• Exercise:
Copy every record verbatim but exclude the pictures.

[Recorded data]

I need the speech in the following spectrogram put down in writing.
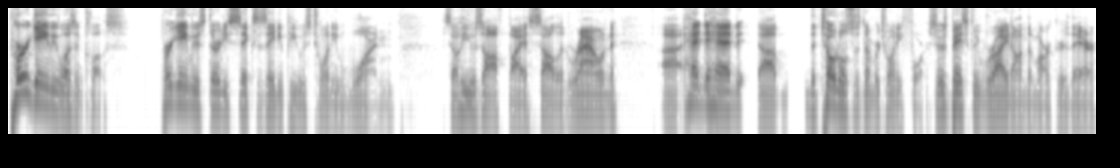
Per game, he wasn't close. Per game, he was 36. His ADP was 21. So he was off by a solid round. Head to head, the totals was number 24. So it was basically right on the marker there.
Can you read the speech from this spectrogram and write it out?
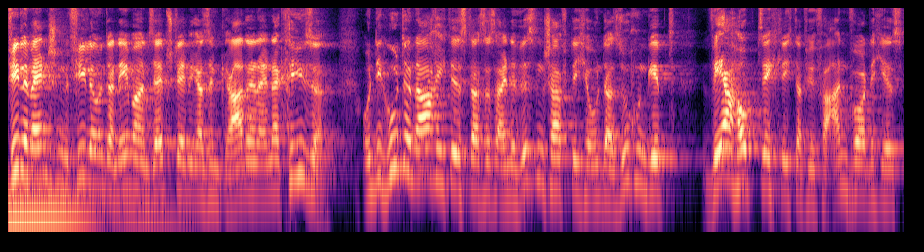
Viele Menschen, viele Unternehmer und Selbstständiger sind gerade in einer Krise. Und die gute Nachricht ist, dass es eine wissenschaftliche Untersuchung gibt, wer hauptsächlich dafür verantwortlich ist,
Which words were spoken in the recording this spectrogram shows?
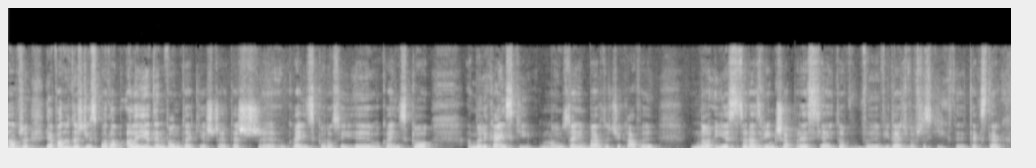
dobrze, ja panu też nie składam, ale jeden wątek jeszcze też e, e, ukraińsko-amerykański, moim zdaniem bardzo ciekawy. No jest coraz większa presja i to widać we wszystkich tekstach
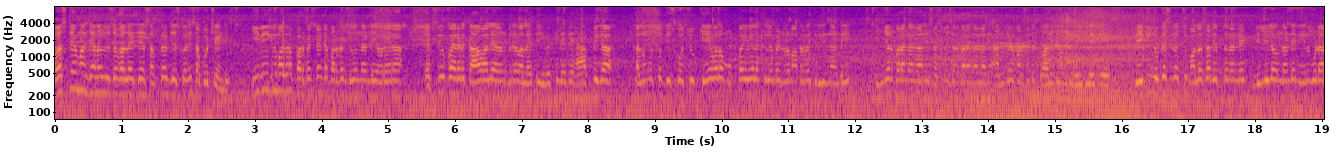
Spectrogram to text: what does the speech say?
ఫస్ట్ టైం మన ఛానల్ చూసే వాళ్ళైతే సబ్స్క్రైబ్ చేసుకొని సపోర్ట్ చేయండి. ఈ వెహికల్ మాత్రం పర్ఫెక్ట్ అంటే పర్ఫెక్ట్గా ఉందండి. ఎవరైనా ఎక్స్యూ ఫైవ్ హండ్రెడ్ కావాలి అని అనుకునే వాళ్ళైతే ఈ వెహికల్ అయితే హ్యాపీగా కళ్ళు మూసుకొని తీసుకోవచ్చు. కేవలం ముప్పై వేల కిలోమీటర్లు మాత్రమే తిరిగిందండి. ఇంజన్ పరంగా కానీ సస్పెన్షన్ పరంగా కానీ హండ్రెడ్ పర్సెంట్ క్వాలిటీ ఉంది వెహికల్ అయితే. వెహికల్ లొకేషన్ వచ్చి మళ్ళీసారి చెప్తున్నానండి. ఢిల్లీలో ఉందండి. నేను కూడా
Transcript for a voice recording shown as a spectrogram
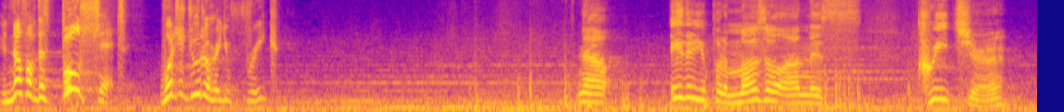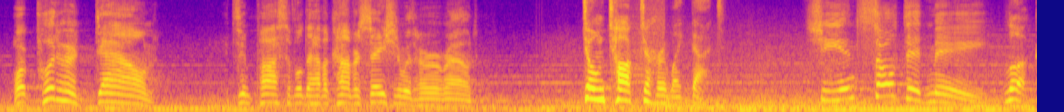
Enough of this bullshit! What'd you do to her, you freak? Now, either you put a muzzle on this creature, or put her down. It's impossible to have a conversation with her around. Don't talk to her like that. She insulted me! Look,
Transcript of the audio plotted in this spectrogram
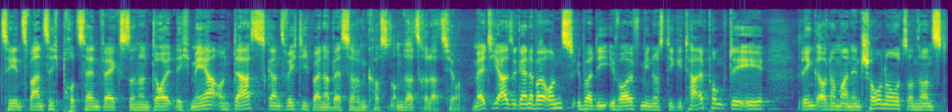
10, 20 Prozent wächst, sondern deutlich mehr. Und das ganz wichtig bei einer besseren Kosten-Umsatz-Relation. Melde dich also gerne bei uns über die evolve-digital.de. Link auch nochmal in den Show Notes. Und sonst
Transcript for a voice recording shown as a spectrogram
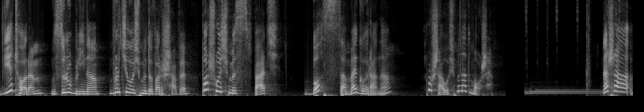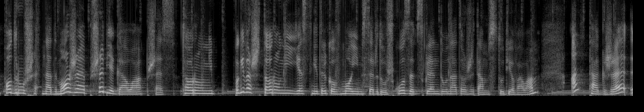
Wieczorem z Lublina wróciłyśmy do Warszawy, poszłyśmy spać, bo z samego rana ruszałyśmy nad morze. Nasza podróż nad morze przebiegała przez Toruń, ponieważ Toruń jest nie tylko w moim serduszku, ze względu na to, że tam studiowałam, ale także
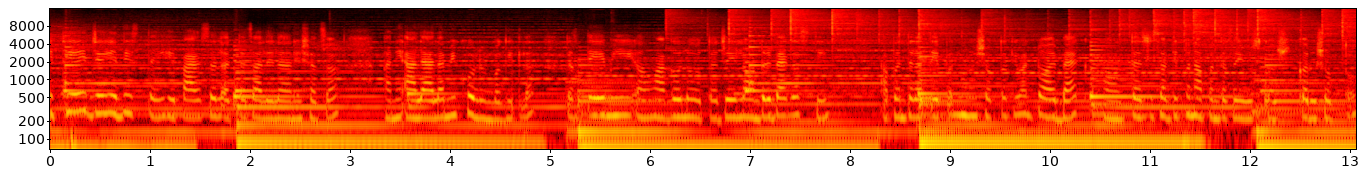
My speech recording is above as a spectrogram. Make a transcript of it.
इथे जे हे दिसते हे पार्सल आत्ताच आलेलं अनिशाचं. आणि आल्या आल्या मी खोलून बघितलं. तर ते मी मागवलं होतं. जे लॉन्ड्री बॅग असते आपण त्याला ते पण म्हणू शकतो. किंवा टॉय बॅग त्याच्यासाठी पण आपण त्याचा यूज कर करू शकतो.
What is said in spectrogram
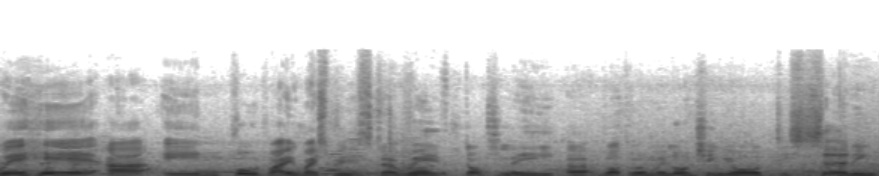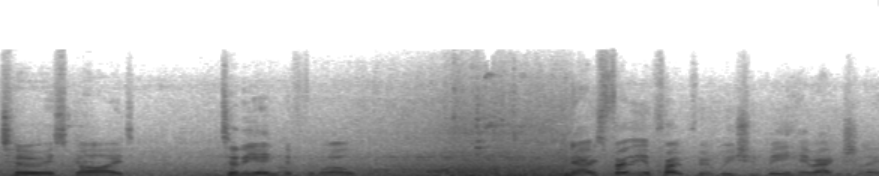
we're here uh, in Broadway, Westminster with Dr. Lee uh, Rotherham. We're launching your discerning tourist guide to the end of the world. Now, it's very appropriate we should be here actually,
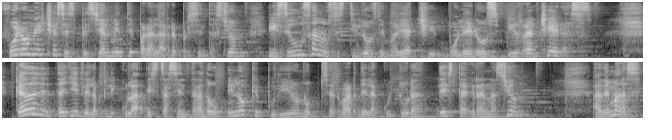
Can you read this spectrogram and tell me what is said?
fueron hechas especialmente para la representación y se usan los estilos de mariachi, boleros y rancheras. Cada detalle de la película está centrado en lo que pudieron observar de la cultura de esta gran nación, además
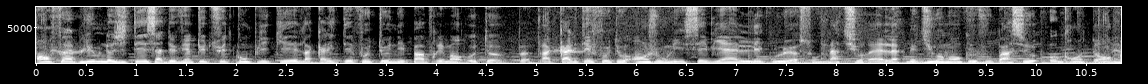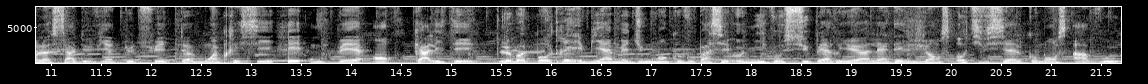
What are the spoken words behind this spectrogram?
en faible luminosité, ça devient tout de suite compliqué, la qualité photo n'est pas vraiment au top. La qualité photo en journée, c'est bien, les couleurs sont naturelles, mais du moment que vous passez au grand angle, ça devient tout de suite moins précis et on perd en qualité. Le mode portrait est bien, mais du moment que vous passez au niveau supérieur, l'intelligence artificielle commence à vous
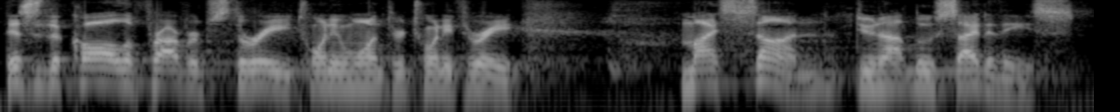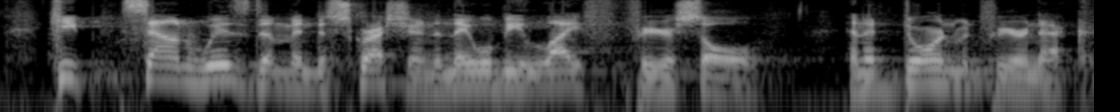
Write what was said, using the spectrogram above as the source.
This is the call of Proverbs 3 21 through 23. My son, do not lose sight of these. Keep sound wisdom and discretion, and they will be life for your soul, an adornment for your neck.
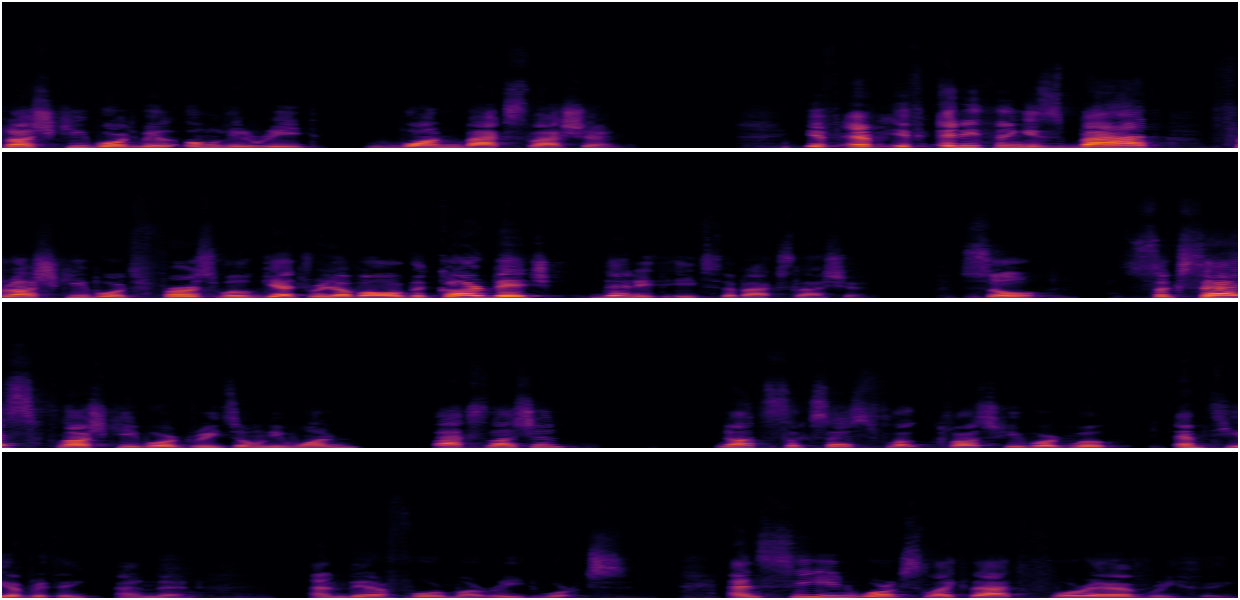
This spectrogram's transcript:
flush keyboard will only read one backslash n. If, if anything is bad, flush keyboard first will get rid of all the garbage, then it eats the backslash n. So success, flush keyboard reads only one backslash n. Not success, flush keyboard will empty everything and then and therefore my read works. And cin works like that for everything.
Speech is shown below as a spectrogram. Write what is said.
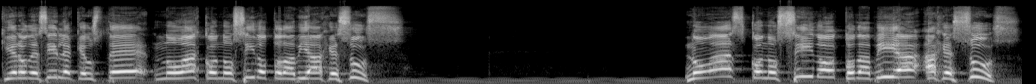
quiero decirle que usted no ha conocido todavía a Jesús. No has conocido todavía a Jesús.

• Exercise result:
I need the speech in the following spectrogram put down in writing.
Per game, he wasn't close. Per game, he was 36. His ADP was 21. So he was off by a solid round. Head to head, the totals was number 24. So it was basically right on the marker there.
Can you read the speech from this spectrogram and write it out?
Viele Menschen, viele Unternehmer und Selbstständiger sind gerade in einer Krise. Und die gute Nachricht ist, dass es eine wissenschaftliche Untersuchung gibt, wer hauptsächlich dafür verantwortlich ist,
Which words were spoken in the recording this spectrogram shows?
dobrze, ja panu też nie składam, ale jeden wątek jeszcze też e, e, ukraińsko-amerykański, moim zdaniem bardzo ciekawy. No jest coraz większa presja i to widać we wszystkich tekstach
Spectrogram to text: what does the speech say?
ఫస్ట్ టైం మన ఛానల్ చూసే వాళ్ళైతే సబ్స్క్రైబ్ చేసుకొని సపోర్ట్ చేయండి. ఈ వెహికల్ మాత్రం పర్ఫెక్ట్ అంటే పర్ఫెక్ట్గా ఉందండి. ఎవరైనా ఎక్స్యూ ఫైవ్ హండ్రెడ్ కావాలి అని అనుకునే వాళ్ళైతే ఈ వెహికల్ అయితే హ్యాపీగా కళ్ళు మూసుకొని తీసుకోవచ్చు. కేవలం ముప్పై వేల కిలోమీటర్లు మాత్రమే తిరిగిందండి. ఇంజన్ పరంగా కానీ సస్పెన్షన్ పరంగా కానీ హండ్రెడ్ పర్సెంట్ క్వాలిటీ ఉంది వెహికల్ అయితే. వెహికల్ లొకేషన్ వచ్చి మళ్ళీసారి చెప్తున్నానండి. ఢిల్లీలో ఉందండి. నేను కూడా
Transcript for a voice recording shown as a spectrogram
Enough of this bullshit! What'd you do to her, you freak? Now, either you put a muzzle on this creature, or put her down. It's impossible to have a conversation with her around. Don't talk to her like that. She insulted me! Look,
Transcript of the audio plotted in this spectrogram
10, 20 Prozent wächst, sondern deutlich mehr. Und das ganz wichtig bei einer besseren Kosten-Umsatz-Relation. Melde dich also gerne bei uns über die evolve-digital.de. Link auch nochmal in den Show Notes. Und sonst
Transcript for a voice recording shown as a spectrogram
Wieczorem z Lublina wróciłyśmy do Warszawy, poszłyśmy spać, bo z samego rana ruszałyśmy nad morze. Nasza podróż nad morze przebiegała przez Toruń, ponieważ Toruń jest nie tylko w moim serduszku, ze względu na to, że tam studiowałam, ale także
My speech recording is above as a spectrogram. Make a transcript of it.
इथे जे हे दिसते हे पार्सल आत्ताच आलेलं अनिशाचं. आणि आल्या आल्या मी खोलून बघितलं. तर ते मी मागवलं होतं. जे लॉन्ड्री बॅग असते आपण त्याला ते पण म्हणू शकतो. किंवा टॉय बॅग त्याच्यासाठी पण आपण त्याचा यूज कर करू शकतो.
What is said in spectrogram
we're here uh, in Broadway, Westminster with Dr. Lee uh, Rotherham. We're launching your discerning tourist guide to the end of the world. Now, it's very appropriate we should be here actually,
Can you read this spectrogram and tell me what is said?
fueron hechas especialmente para la representación y se usan los estilos de mariachi, boleros y rancheras. Cada detalle de la película está centrado en lo que pudieron observar de la cultura de esta gran nación, además
What are the spoken words behind this spectrogram?
en faible luminosité, ça devient tout de suite compliqué, la qualité photo n'est pas vraiment au top. La qualité photo en journée, c'est bien, les couleurs sont naturelles, mais du moment que vous passez au grand angle, ça devient tout de suite moins précis et on perd en qualité. Le mode portrait est bien, mais du moment que vous passez au niveau supérieur, l'intelligence artificielle commence à vous
Write what was said, using the spectrogram above as the source.
This is the call of Proverbs 3 21 through 23. My son, do not lose sight of these. Keep sound wisdom and discretion, and they will be life for your soul, an adornment for your neck.
This spectrogram's transcript:
flush keyboard will only read one backslash n. If, if anything is bad, flush keyboard first will get rid of all the garbage, then it eats the backslash n. So success, flush keyboard reads only one backslash n. Not success, flush keyboard will empty everything and then and therefore my read works. And cin works like that for everything.
Speech is shown below as a spectrogram. Write what is said.
quiero decirle que usted no ha conocido todavía a Jesús. No has conocido todavía a Jesús.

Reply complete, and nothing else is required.